As she is calling Grane, Brünnhilde trips over the plastic bag and opens it to find his severed head. Suddenly we have lurched into Salome territory. At some point one of the Valkyries kills the child and they leave. Brünnhilde then lies beside Siegfried with Grane’s head between them. There is one line left to be sung. On cue Hagen appears at the pool edge above, sings the line and leaves: a meaningless gesture, since there is no ring.
There is no fire, no water. Eventually the cyclorama descends to reveal a series of horizontal strip lights. The pool trucks back and projected onto its back wall are the twin foetuses of the Rheingold prelude, this time in loving embrace.
Despite Wagner’s glorious music, I doubt there was a moist eye in the house. The booing erupted immediately, drowning out any cheering that there may have been. My companion and I were surprised at the vehement reaction received by Ms Theorin. Although not necessarily ideal, she certainly had all the notes and delivered them efficiently. The rest of the cast received accolades of varying enthusiasm. And the audience left 10 minutes later in a subdued atmosphere.

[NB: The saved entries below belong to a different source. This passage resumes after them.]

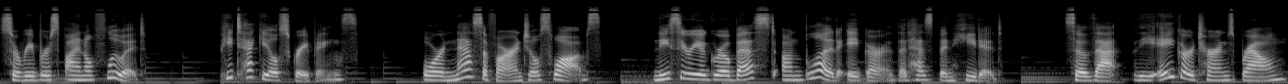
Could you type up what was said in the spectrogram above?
cerebrospinal fluid, petechial scrapings, or nasopharyngeal swabs. Neisseria grow best on blood agar that has been heated, so that the agar turns brown,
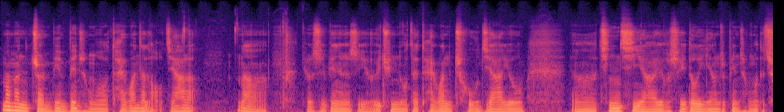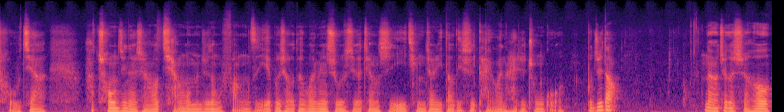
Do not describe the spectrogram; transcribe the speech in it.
慢慢的转变，变成我台湾的老家了。那就是变成是有一群我在台湾的仇家，有呃亲戚啊，有谁都一样，就变成我的仇家。他冲进来想要抢我们这栋房子，也不晓得外面是不是有僵尸疫情，这里到底是台湾还是中国，不知道。那这个时候，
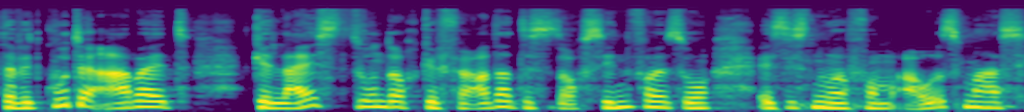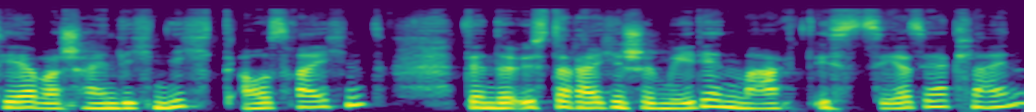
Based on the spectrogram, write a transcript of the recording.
da wird gute Arbeit geleistet und auch gefördert. Das ist auch sinnvoll so. Es ist nur vom Ausmaß her wahrscheinlich nicht ausreichend, denn der österreichische Medienmarkt Markt ist sehr, sehr klein.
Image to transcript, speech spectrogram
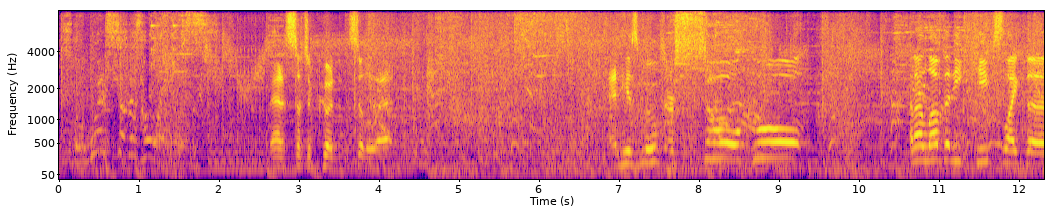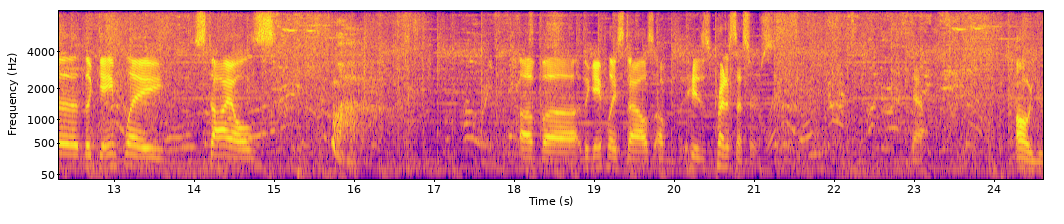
It's the wish of His Holiness. That is such a good silhouette. And his moves are so cool. And I love that he keeps like the the gameplay styles of uh, the gameplay styles of his predecessors. Now, Oh, you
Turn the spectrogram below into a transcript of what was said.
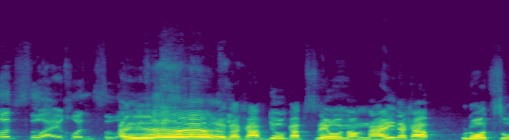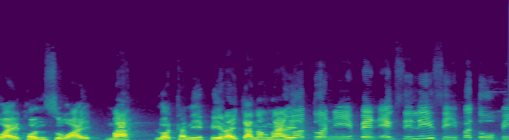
รถสวยคนสวยเอค่ะอนะครับ อยู่กับเซลล์น้องไนท์นะครับ รถสวยคนสวย มารถคันนี้ปีอะไรจ้าน้องไนท์รถตัวนี้เป็น X Series 4 ประตูปี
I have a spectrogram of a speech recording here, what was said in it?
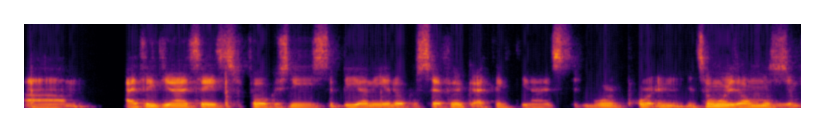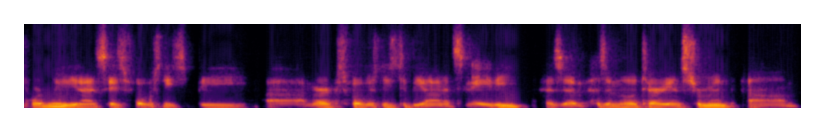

My reactions are purely personal. I do not apologize for them, nor do I believe they are definitive. I look forward to hearing and/or reading other people’s opinions. You can read mine as a cautionary tale or a challenge. I can’t imagine what the dramaturg (Konrad Kuhn) was thinking as he addressed Schwarz’s ideas. How complicit was he in the final product?
My pilgrimage to Bayreuth has not been a waste of time, effort or money. But I’d rather it had been a more rewarding week. With the exception of some scenes, I am sticking to my very first assessment of Schwarz’s production: banal.